"Infidelity is an incredibly hot topic" among couples and researchers alike, says Paul Peluso, editor of the recent research volumes and a program coordinator at Florida Atlantic University. As more therapists learn how to handle it, "really good improvements in the treatment" of troubled couples should ensue. Some 22% to 25% of men and 11% to 15% of women report to researchers that they've had extramarital sex – likely an underestimate, researchers say.
No therapist can help save a marriage if one partner refuses to work at it. But in many cases, wronged spouses fault therapists for failing to address cheating head-on. In a 2002 online survey of 1,083 spouses whose partners had cheated, a large majority of those who had sought counseling said their therapists failed to focus clearly enough on the affair, says Peggy Vaughan, an author and researcher who conducted the survey on her Web site, DearPeggy.com.
Suzy Brown, Kansas City, Mo., who runs divorce recovery workshops, says many couples emerge from therapy without having thoroughly discussed infidelity problems. Instead, some partners spend time "dancing around the surface stuff without getting down to why this was happening," says Ms. Brown, who has started a Web site, midlifedivorcerecovery.com. Such problems are so complex that nearly half of couples who seek therapy see three or more therapists for help, Ms. Vaughan says.

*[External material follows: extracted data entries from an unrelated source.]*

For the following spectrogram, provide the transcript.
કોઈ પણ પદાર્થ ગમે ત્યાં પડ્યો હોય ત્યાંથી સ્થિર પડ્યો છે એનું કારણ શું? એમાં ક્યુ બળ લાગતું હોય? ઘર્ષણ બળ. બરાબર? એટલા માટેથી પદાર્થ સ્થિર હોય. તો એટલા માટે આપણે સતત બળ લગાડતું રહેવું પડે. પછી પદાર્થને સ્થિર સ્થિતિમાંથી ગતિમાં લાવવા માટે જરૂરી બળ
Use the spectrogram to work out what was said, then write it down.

Counseling techniques for post-traumatic stress disorder include discussing facts about the trauma, the feelings and symptoms it caused and what it means to the victim. This process helps victims understand how to identify and control the emotional effects of the trauma in their day-to-day lives and decision-making.
The techniques can work well in marital therapy, says a study by Gerald Juhnke, a professor of counseling at the University of Texas, and others, because jilted spouses have some of the same symptoms as disaster or war victims. For example, they may have flashbacks to the moment the affair was discovered, or think a spouse is cheating again every time they're home a little late from work.

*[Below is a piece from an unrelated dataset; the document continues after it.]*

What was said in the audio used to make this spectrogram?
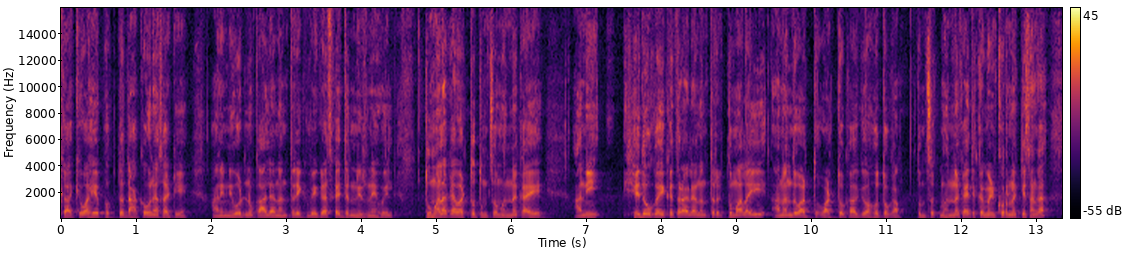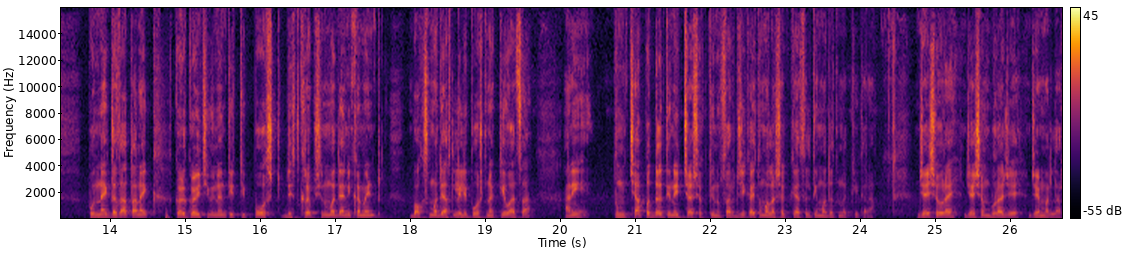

In another insight, Emily M. Brown, an Arlington, Va., divorce mediator and therapist, has identified motives for affairs. Some types offer dim prospects for healing; the "exit affair," for example, occurs when a partner has already decided to quit the marriage. Another kind of affair is called a "split-self" affair, which tends to happen when a spouse has over-emphasized the rational, responsible side of his or her personality for too long, at the expense of a more emotional, needy side. These affairs sometimes bring to light entrenched emotional problems in the betraying spouse that can't be resolved in the marriage.
Other kinds of affairs offer more hope. Some partners have "conflict-avoidance" affairs as a way of forcing unspoken tensions and disputes out in the open. Others use an "intimacy-avoidance" affair to keep a loving spouse at a distance, Ms. Brown says. People with sexual addictions are another category.
An oft-missed truth, Ms. Vaughan says, is that a high proportion of marriages survive affairs – but it takes effort, time and talking it over.
Write to Sue Shellenbarger at firstname.lastname@example.org